This blog post was written by PICUM’s Communications Trainee Bettina Guigui.
As a migrant working for a migrants’ rights organisation in Brussels, I am very aware of the need to include the voices of those we serve in our work and to make sure that migration policies are rooted in their experience.
As far as undocumented migrants are concerned, there are still important gaps between the realities they live and the policies shaping those realities. Being undocumented comes with a wide variety of specific challenges. For example, undocumented people are more likely to be victims of violence as they have very limited options to safely report abuses. Oftentimes, their residence status perpetuates states of dependency or prevents them from accessing basic services such as health-care and justice. Undocumented children experience obstacles to complete their education as they may be denied formal certifications for studies they completed because they are not officially registered as students. These are only few examples which illustrate the need to create representative and empowering spaces for undocumented people to engage in discussions and influence the decision-making affecting their lives.
In recent years, migrants’ rights organisations, including when led by migrants themselves, have been conducting awareness-raising campaigns which have empowered migrants to tell their stories and increase the visibility of the challenges they experience.
In the United Kingdom, the charity Migrant Voice aims to amplify the presence of migrants within the public discourse around immigration. Between 2015 and 2017, the NGO brought together migrants and journalists to discuss issues from migrants’ lived experience. These meetings have led to over 150 high-profile media appearances in British newspapers

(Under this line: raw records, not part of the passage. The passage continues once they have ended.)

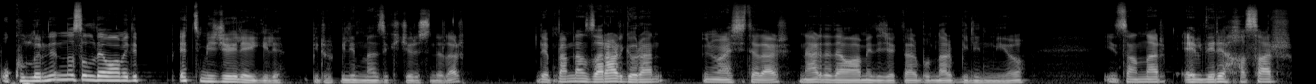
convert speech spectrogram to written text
okullarının nasıl devam edip etmeyeceğiyle ilgili bir bilinmezlik içerisindeler. Depremden zarar gören üniversiteler nerede devam edecekler bunlar bilinmiyor. İnsanlar evleri hasar,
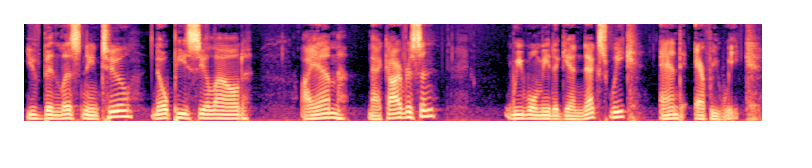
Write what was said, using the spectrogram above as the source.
You've been listening to No PC Allowed. I am Mac Iverson. We will meet again next week and every week.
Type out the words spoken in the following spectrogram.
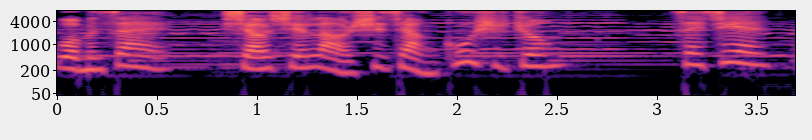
我们在小雪老师讲故事中再见。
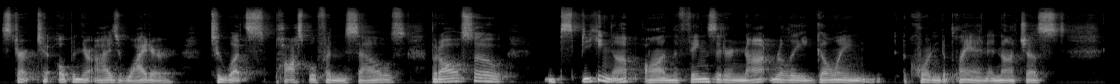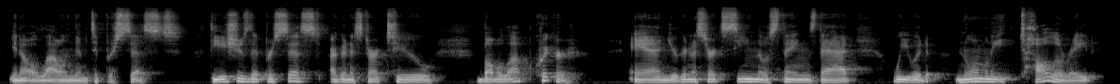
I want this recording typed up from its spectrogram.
start to open their eyes wider to what's possible for themselves, but also speaking up on the things that are not really going according to plan and not just, you know, allowing them to persist. The issues that persist are going to start to bubble up quicker and you're going to start seeing those things that we would normally tolerate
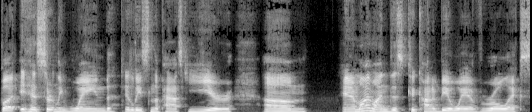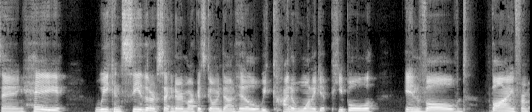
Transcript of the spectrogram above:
but it has certainly waned, at least in the past year. Um, and in my mind, this could kind of be a way of Rolex saying, hey, we can see that our secondary market's going downhill. We kind of want to get people involved buying from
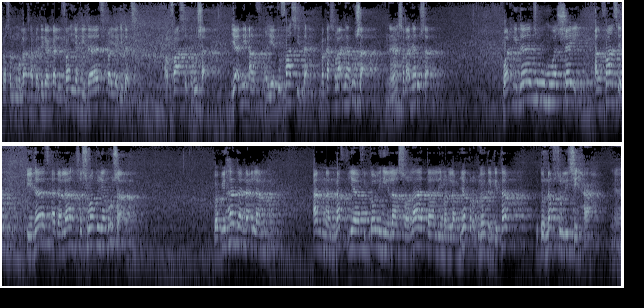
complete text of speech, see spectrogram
Rasul mengulang sampai tiga kali fahiya khidaj fahiya khidaj fasid rusak. Yakni yaitu fasidah maka salatnya rusak. Nah salatnya rusak wal hidaju huwa syai' al fasid hidaj adalah sesuatu yang rusak wa bihadza na'lam anna nafya fi qawlihi la salata liman lam yaqra bi kitab itu nafsul lisihah ya.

In Greece, the Melissa Network, a collaborative initiative created in 2015, works to enable migrant women to emerge as leaders of their communities. The network achieves this by creating opportunities for migrant women to freely share their experiences and be active participants within their community. Their Athens centre provides a safe-space where migrant women can gather to discuss how they can organise and bring about social and personal change. This approach has allowed the network to build meaningful relationships with the women they support which is an essential resource for the organisation to better advocate for the rights of migrant women living in Greece.
In Belgium, the “Coordination Sans Papiers” has, for the past ten years been a platform where undocumented migrants have been able to self-organise and campaign for change. For example, in 2018 the coalition surveyed 230 undocumented people in Belgium to provide an in-depth overview of the challenges they face on a daily basis. The responses were used to address a list of recommendations to local policy makers to improve the living conditions of undocumented people at the municipal level, ahead of the communal elections.
Organisations such as the Coordination Sans Papiers demonstrate that it is possible to successfully put undocumented migrants’ voices forward and ensure that their contributions and concerns are effectively communicated in discussions with decision-makers.
Storytelling has also been instrumental in providing space for undocumented people to talk about their experiences. It is of course important to note that due to their precarious status, undocumented people are at risk of being detained or deported if they come forward and are identified. As a young communicator, I believe that this presses us to think of creative ways to build spaces allowing undocumented people to speak for themselves in safety.
This is being done by initiatives such as the Migrant Rights Centre Ireland’s (MRCI) youth project Young Paperless & Powerful. The project is focused on using artistic mediums to raise awareness about the situation faced by children of undocumented migrants in Ireland. In 2016, MRCI held a conference on the need for a regularisation scheme for undocumented migrants in Ireland which included a spoken word performance from the undocumented youth part of the Young Paperless & Powerful project.
The Platform for International Cooperation on Undocumented Migrants (PICUM) carried out several initiatives to include the voices and stories of undocumented migrants. In 2016, for instance, PICUM interviewed young undocumented people from around Europe and published their testimonies in the form of interviews, poems and drawings. In 2012, PICUM travelled to several European countries, including Spain and Sweden, to gather the stories of undocumented people through face-to-face interviews. Bringing together a wide range of multimedia tools – videos, photos, and infographic, the platform created a web-documentary which showcases the realities of undocumented migrants living in Europe.
In the UK, migrant-led groups such as Brighter Futures have created spaces where young migrants can express themselves and raise awareness about their experiences. Through their podcast “Migrant Hot Topics” young migrants living in London are able to openly speak about issues which have a real impact on their lives and about how they are treated in society (for instance being called “illegal”).
Inspiration can also be drawn from the efforts of the London-based Latin American Women’s Rights Service (LAWRS) to bring the voices of migrant women, including undocumented women, to the forefront. This is visible for instance in the documentary “Voices of Resilience – Migrant and Refugee Women in Europe”, which LAWRS produced with other organisations, where migrant women from Italy, Poland, Spain and the UK share their experiences and call for change. The documentary was launched at an international conference where more than 20 migrant and women organisations discussed the role of migrant women’s lived experiences and developed recommendations to uphold their right to live free of violence and discrimination.
These experiences show that it is not only important to foster participation of undocumented people but also to recognise and support it in order to ensure policy impact and good practices. By doing so, undocumented people can become agents of their own rights and move from the margin to the centre of the discussions.